Mike Lux, September 11 – I have written many, many times about Wall Street and its rotten practices, and how their reckless decisions are hurting families. For years now, we've known that Wall Street had too much influence over government. They could lie, cheat, and steal from millions of working families and not only keep their jobs, but receive bonuses. They could fix prices and markets to work in their favor. And after all their fraud and corruption, the government doesn't send these crooks to jail.
So when I was approached by an odd bedfellows coalition of businesses, environmentalists, and consumer advocates about the strange gyrations going on in the energy markets, and how Wall Street and speculators were driving the cost of energy credits through the roof to screw with the market, I decided to get involved. I have long been an activist in trying to restrain Wall Street's power and an advocate for stronger environmental standards and regulation of corporations, and believe that if we don't stop this blatant manipulation of markets and prices, that we will continue to open the possibility that our economy will be driven into the ditch.
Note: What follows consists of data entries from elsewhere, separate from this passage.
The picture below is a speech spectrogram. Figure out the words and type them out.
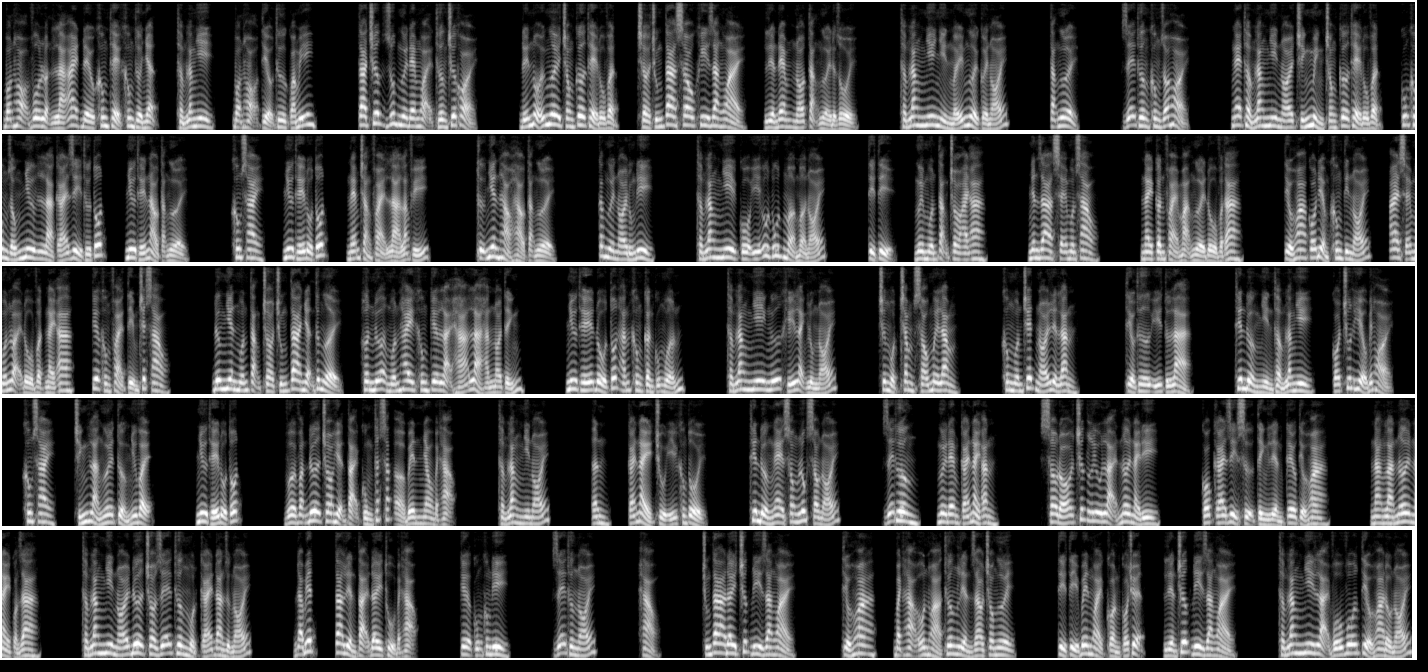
Bọn họ vô luận là ai đều không thể không thừa nhận, Thẩm Lăng Nhi, bọn họ tiểu thư quá mỹ. Ta trước giúp ngươi đem ngoại thương chữa khỏi. Đến nỗi ngươi trong cơ thể đồ vật, chờ chúng ta sau khi ra ngoài, liền đem nó tặng người được rồi. Thẩm Lăng Nhi nhìn mấy người cười nói. Tặng người. Dễ thương không rõ hỏi. Nghe Thẩm Lăng Nhi nói chính mình trong cơ thể đồ vật, cũng không giống như là cái gì thứ tốt, như thế nào tặng người. Không sai, như thế đồ tốt, ném chẳng phải là lãng phí. Tự nhiên hảo hảo tặng người. Các ngươi nói đúng đi. Thẩm Lăng Nhi cố ý út út mở mở nói. Tỷ tỷ, ngươi muốn tặng cho ai a? Nhân ra sẽ muốn sao? Này cần phải mạng người đồ vật a. Tiểu Hoa có điểm không tin nói, ai sẽ muốn loại đồ vật này a? kia không phải tìm chết sao? Đương nhiên muốn tặng cho chúng ta nhận thức người, hơn nữa muốn hay không kia lại há là hắn nói tính. Như thế đồ tốt hắn không cần cũng muốn. Thẩm Lăng Nhi ngữ khí lạnh lùng nói. chương 165. Không muốn chết nói liền lăn. Tiểu thư ý tứ là. Thiên đường nhìn Thẩm Lăng Nhi, có chút hiểu biết hỏi. Không sai, chính là ngươi tưởng như vậy. Như thế đồ tốt. Vừa vặn đưa cho hiện tại cùng thất sắc ở bên nhau bạch hạo. Thẩm Lăng Nhi nói. ân, cái này chủ ý không tồi. Thiên đường nghe xong lúc sau nói. Dễ thương, ngươi đem cái này ăn. Sau đó trước lưu lại nơi này đi. Có cái gì sự tình liền kêu tiểu hoa. Nàng là nơi này quản gia. Thẩm lăng nhi nói đưa cho dễ thương một cái đan dược nói. Đã biết, ta liền tại đây thủ bạch hạo. kia cũng không đi. Dễ thương nói. Hảo. Chúng ta đây trước đi ra ngoài. Tiểu hoa, bạch hạo ôn hỏa thương liền giao cho ngươi. Tỷ tỷ bên ngoài còn có chuyện, liền trước đi ra ngoài. Thẩm lăng nhi lại vỗ vỗ tiểu hoa đầu nói.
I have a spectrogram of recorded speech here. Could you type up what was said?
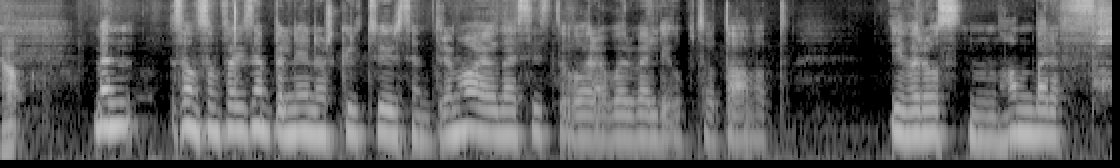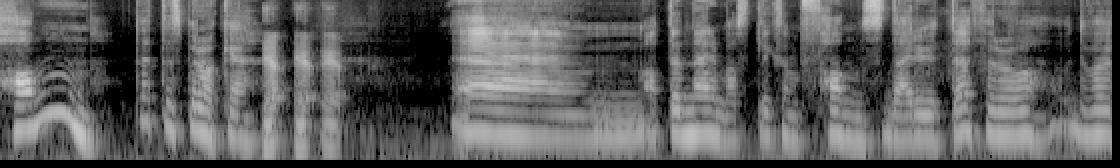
Ja. Men sånn som f.eks. Nynorsk kultursentrum har jo de siste åra vært veldig opptatt av at Ivar Osten han bare fant dette språket. Ja, ja, ja. Eh, at det nærmest liksom fantes der ute. For å, det var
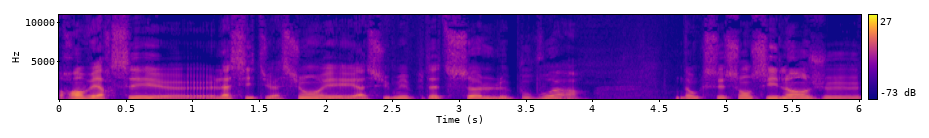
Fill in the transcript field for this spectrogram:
renverser euh, la situation et assumer peut-être seul le pouvoir. Donc c'est son silence, je,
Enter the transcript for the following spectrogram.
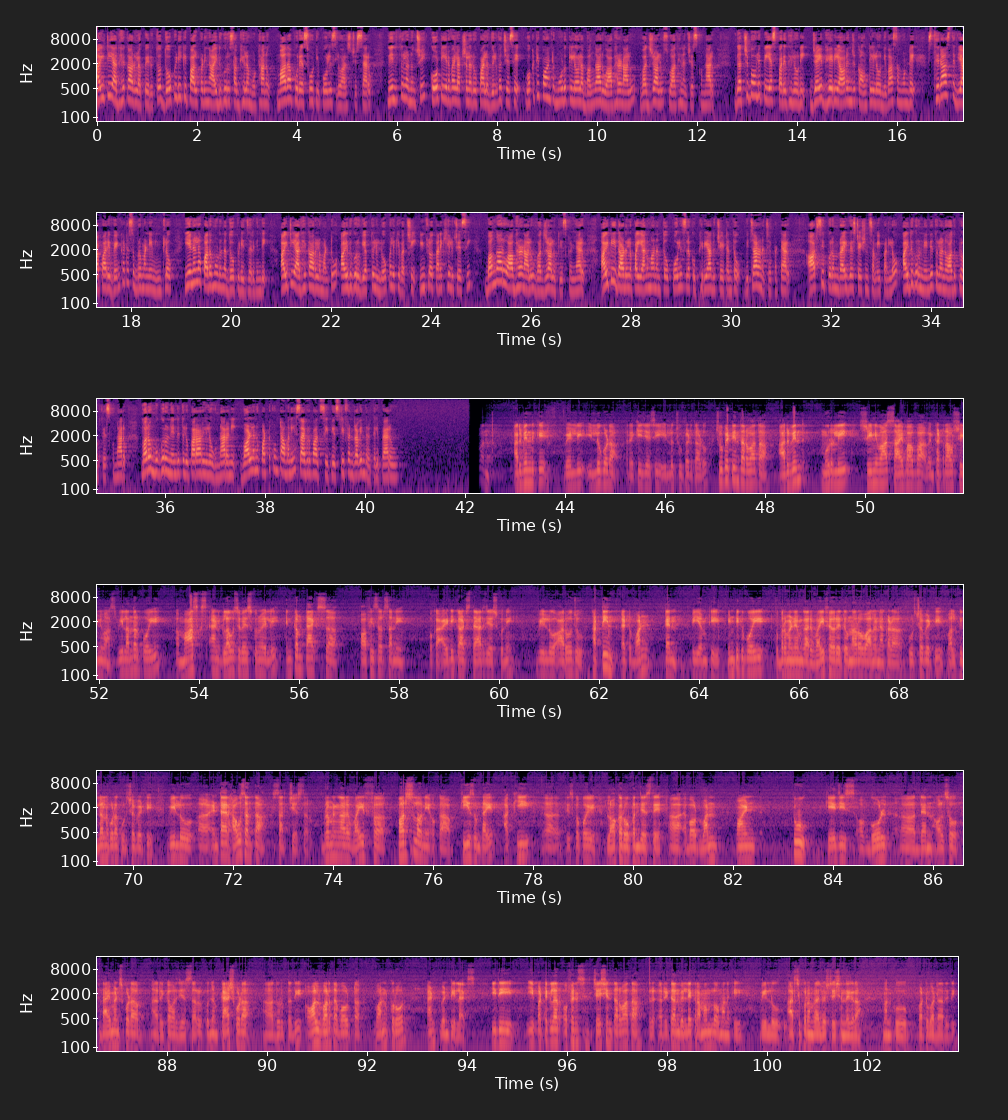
IT అధికారుల పేరుతో దోపిడీకి పాల్పడిన ఐదుగురు సభ్యుల ముఠాను మాదాపూర్ ఎస్ఓటీ పోలీసులు అరెస్ట్ చేశారు. నిందితుల నుంచి కోటి ఇరవై లక్షల రూపాయల విలువ చేసే ఒకటి పాయింట్ మూడు కిలోల బంగారు ఆభరణాలు వజ్రాలు స్వాధీనం చేసుకున్నారు. గచ్చిబౌలి పీఎస్ పరిధిలోని జయభేరి ఆరెంజ్ కౌంటీలో నివాసం ఉండే స్థిరాస్తి వ్యాపారి వెంకట సుబ్రహ్మణ్యం ఇంట్లో ఈ నెల పదమూడున దోపిడీ జరిగింది. ఐటీ అధికారులమంటూ ఐదుగురు వ్యక్తులు లోపలికి వచ్చి ఇంట్లో తనిఖీలు చేసి బంగారు ఆభరణాలు వజ్రాలు తీసుకెళ్ళారు. ఐటీ దాడులపై అనుమానంతో పోలీసులకు ఫిర్యాదు చేయడంతో విచారణ చేపట్టారు. ఆర్సీపురం రైల్వే స్టేషన్ సమీపంలో ఐదుగురు నిందితులను అదుపులోకి తీసుకున్నారు. మరో ముగ్గురు నిందితులు పరారీలో ఉన్నారని వాళ్ళను పట్టుకుంటామని సైబరాబాద్ సిపి స్టీఫెన్ రవీంద్ర తెలిపారు. అరవింద్కి వెళ్ళి ఇల్లు కూడా రెక్కీ చేసి ఇల్లు చూపెడతాడు. చూపెట్టిన తర్వాత అరవింద్ మురళి శ్రీనివాస్ సాయిబాబా వెంకట్రావు శ్రీనివాస్ వీళ్ళందరూ పోయి మాస్క్స్ అండ్ గ్లౌస్ వేసుకుని వెళ్ళి ఇన్కమ్ ట్యాక్స్ ఆఫీసర్స్ అని ఒక ఐడి కార్డ్స్ తయారు చేసుకుని వీళ్ళు ఆ రోజు థర్టీన్త్ అట్ వన్ టెన్ పిఎంకి ఇంటికి పోయి సుబ్రహ్మణ్యం గారి వైఫ్ ఎవరైతే ఉన్నారో వాళ్ళని అక్కడ కూర్చోబెట్టి వాళ్ళ పిల్లల్ని కూడా కూర్చోబెట్టి వీళ్ళు ఎంటైర్ హౌస్ అంతా సెర్చ్ చేస్తారు. సుబ్రహ్మణ్యం గారి వైఫ్ పర్స్లోని ఒక కీస్ ఉంటాయి. ఆ కీ తీసుకుపోయి లాకర్ ఓపెన్ చేస్తే about one point two kgs of gold then also diamonds కూడా రికవర్ చేస్తారు. కొంచెం క్యాష్ కూడా దొరుకుతుంది. All worth about one crore and twenty lakhs ఇది ఈ పర్టికులర్ ఒఫెన్స్ చేసిన తర్వాత రిటర్న్ వెళ్ళే క్రమంలో మనకి వీళ్ళు ఆర్చిపురం రైల్వే స్టేషన్ దగ్గర మనకు పట్టుబడ్డారు ఇది.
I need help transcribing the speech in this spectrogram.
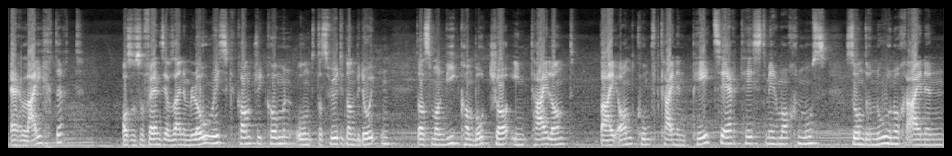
erleichtert, also sofern sie aus einem Low-Risk-Country kommen und das würde dann bedeuten, dass man wie Kambodscha in Thailand bei Ankunft keinen PCR-Test mehr machen muss, sondern nur noch einen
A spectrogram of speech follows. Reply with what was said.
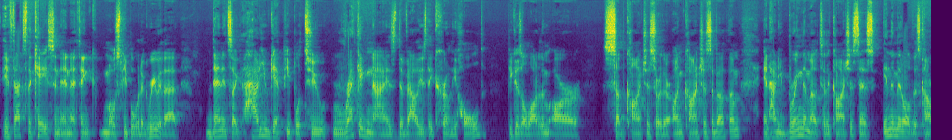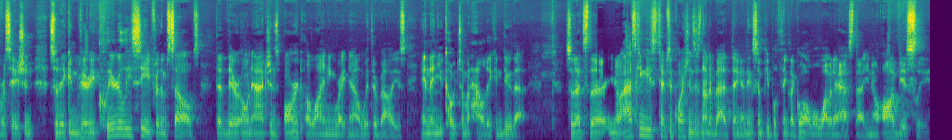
if that's the case, and, and I think most people would agree with that, then it's like, how do you get people to recognize the values they currently hold? Because a lot of them are subconscious or they're unconscious about them? And how do you bring them out to the consciousness in the middle of this conversation so they can very clearly see for themselves that their own actions aren't aligning right now with their values? And then you coach them on how they can do that. So that's the you know asking these types of questions is not a bad thing. I think some people think like oh well why would i ask that? You know obviously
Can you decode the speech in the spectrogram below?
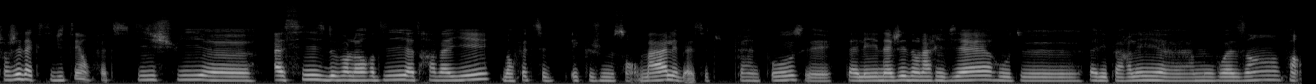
changer d'activité en fait. Si je suis assise devant l'ordi à travailler, bah, en fait, et que je me sens mal, et bah, c'est de faire une pause et d'aller nager dans la rivière ou d'aller parler euh, à mon voisin, enfin,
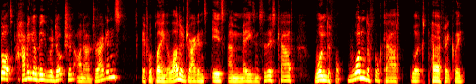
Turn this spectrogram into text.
But having a big reduction on our dragons, if we're playing a lot of dragons, is amazing. So this card, wonderful, wonderful card, works perfectly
If the 2009 financial crisis taught us anything, it's that market manipulation and speculation is a recipe for disaster. Four years later, we don't seem to have learned our lesson. Wall Street has found another, more obscure, market to manipulate: ethanol credits. Fortunately, the EPA has the power to bring transparency to this marketplace — it just needs to do it.